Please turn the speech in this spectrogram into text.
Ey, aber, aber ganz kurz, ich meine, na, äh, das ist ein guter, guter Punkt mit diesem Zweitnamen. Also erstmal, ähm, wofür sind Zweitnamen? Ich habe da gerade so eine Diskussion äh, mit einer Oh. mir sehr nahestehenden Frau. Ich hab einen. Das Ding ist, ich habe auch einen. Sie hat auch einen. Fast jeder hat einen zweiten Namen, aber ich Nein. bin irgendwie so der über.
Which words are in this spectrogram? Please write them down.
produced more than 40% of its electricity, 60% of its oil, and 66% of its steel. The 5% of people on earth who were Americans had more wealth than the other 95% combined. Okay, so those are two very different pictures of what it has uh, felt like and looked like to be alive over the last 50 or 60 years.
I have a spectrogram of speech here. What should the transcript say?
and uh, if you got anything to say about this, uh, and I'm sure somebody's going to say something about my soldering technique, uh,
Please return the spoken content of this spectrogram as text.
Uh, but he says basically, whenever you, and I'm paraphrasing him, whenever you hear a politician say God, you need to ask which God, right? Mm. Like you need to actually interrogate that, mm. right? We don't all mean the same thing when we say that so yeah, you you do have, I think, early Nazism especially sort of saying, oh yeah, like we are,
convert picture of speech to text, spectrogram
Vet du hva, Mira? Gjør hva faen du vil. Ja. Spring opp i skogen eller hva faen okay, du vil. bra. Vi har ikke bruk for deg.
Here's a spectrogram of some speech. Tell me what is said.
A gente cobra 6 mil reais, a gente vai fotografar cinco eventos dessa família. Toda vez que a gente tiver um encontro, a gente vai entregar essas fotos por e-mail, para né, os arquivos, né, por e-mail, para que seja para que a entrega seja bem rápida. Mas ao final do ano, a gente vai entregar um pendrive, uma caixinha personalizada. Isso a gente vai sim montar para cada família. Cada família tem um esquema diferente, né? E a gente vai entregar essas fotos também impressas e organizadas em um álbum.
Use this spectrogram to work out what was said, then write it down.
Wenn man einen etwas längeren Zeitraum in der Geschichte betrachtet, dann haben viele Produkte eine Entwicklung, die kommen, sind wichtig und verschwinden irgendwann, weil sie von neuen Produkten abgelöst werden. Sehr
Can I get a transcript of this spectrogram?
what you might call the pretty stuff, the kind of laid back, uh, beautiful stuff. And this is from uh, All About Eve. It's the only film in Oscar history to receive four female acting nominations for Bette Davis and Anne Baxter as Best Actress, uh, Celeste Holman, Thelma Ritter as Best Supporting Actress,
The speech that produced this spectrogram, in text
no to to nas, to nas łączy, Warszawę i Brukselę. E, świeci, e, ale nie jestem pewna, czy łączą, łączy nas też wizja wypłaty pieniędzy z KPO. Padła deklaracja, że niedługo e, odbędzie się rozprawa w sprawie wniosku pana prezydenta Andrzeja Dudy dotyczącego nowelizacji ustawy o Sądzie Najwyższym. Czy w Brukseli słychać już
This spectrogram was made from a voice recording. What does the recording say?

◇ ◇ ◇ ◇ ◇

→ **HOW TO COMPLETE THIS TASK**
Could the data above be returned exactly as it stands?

→ **ANSWER SPACE**
Please turn the speech in this spectrogram into text.
Ey, aber, aber ganz kurz, ich meine, na, äh, das ist ein guter, guter Punkt mit diesem Zweitnamen. Also erstmal, ähm, wofür sind Zweitnamen? Ich habe da gerade so eine Diskussion äh, mit einer Oh. mir sehr nahestehenden Frau. Ich hab einen. Das Ding ist, ich habe auch einen. Sie hat auch einen. Fast jeder hat einen zweiten Namen, aber ich Nein. bin irgendwie so der über.
Which words are in this spectrogram? Please write them down.
produced more than 40% of its electricity, 60% of its oil, and 66% of its steel. The 5% of people on earth who were Americans had more wealth than the other 95% combined. Okay, so those are two very different pictures of what it has uh, felt like and looked like to be alive over the last 50 or 60 years.
I have a spectrogram of speech here. What should the transcript say?
and uh, if you got anything to say about this, uh, and I'm sure somebody's going to say something about my soldering technique, uh,
Please return the spoken content of this spectrogram as text.
Uh, but he says basically, whenever you, and I'm paraphrasing him, whenever you hear a politician say God, you need to ask which God, right? Mm. Like you need to actually interrogate that, mm. right? We don't all mean the same thing when we say that so yeah, you you do have, I think, early Nazism especially sort of saying, oh yeah, like we are,
convert picture of speech to text, spectrogram
Vet du hva, Mira? Gjør hva faen du vil. Ja. Spring opp i skogen eller hva faen okay, du vil. bra. Vi har ikke bruk for deg.
Here's a spectrogram of some speech. Tell me what is said.
A gente cobra 6 mil reais, a gente vai fotografar cinco eventos dessa família. Toda vez que a gente tiver um encontro, a gente vai entregar essas fotos por e-mail, para né, os arquivos, né, por e-mail, para que seja para que a entrega seja bem rápida. Mas ao final do ano, a gente vai entregar um pendrive, uma caixinha personalizada. Isso a gente vai sim montar para cada família. Cada família tem um esquema diferente, né? E a gente vai entregar essas fotos também impressas e organizadas em um álbum.
Use this spectrogram to work out what was said, then write it down.
Wenn man einen etwas längeren Zeitraum in der Geschichte betrachtet, dann haben viele Produkte eine Entwicklung, die kommen, sind wichtig und verschwinden irgendwann, weil sie von neuen Produkten abgelöst werden. Sehr
Can I get a transcript of this spectrogram?
what you might call the pretty stuff, the kind of laid back, uh, beautiful stuff. And this is from uh, All About Eve. It's the only film in Oscar history to receive four female acting nominations for Bette Davis and Anne Baxter as Best Actress, uh, Celeste Holman, Thelma Ritter as Best Supporting Actress,
The speech that produced this spectrogram, in text
no to to nas, to nas łączy, Warszawę i Brukselę. E, świeci, e, ale nie jestem pewna, czy łączą, łączy nas też wizja wypłaty pieniędzy z KPO. Padła deklaracja, że niedługo e, odbędzie się rozprawa w sprawie wniosku pana prezydenta Andrzeja Dudy dotyczącego nowelizacji ustawy o Sądzie Najwyższym. Czy w Brukseli słychać już
This spectrogram was made from a voice recording. What does the recording say?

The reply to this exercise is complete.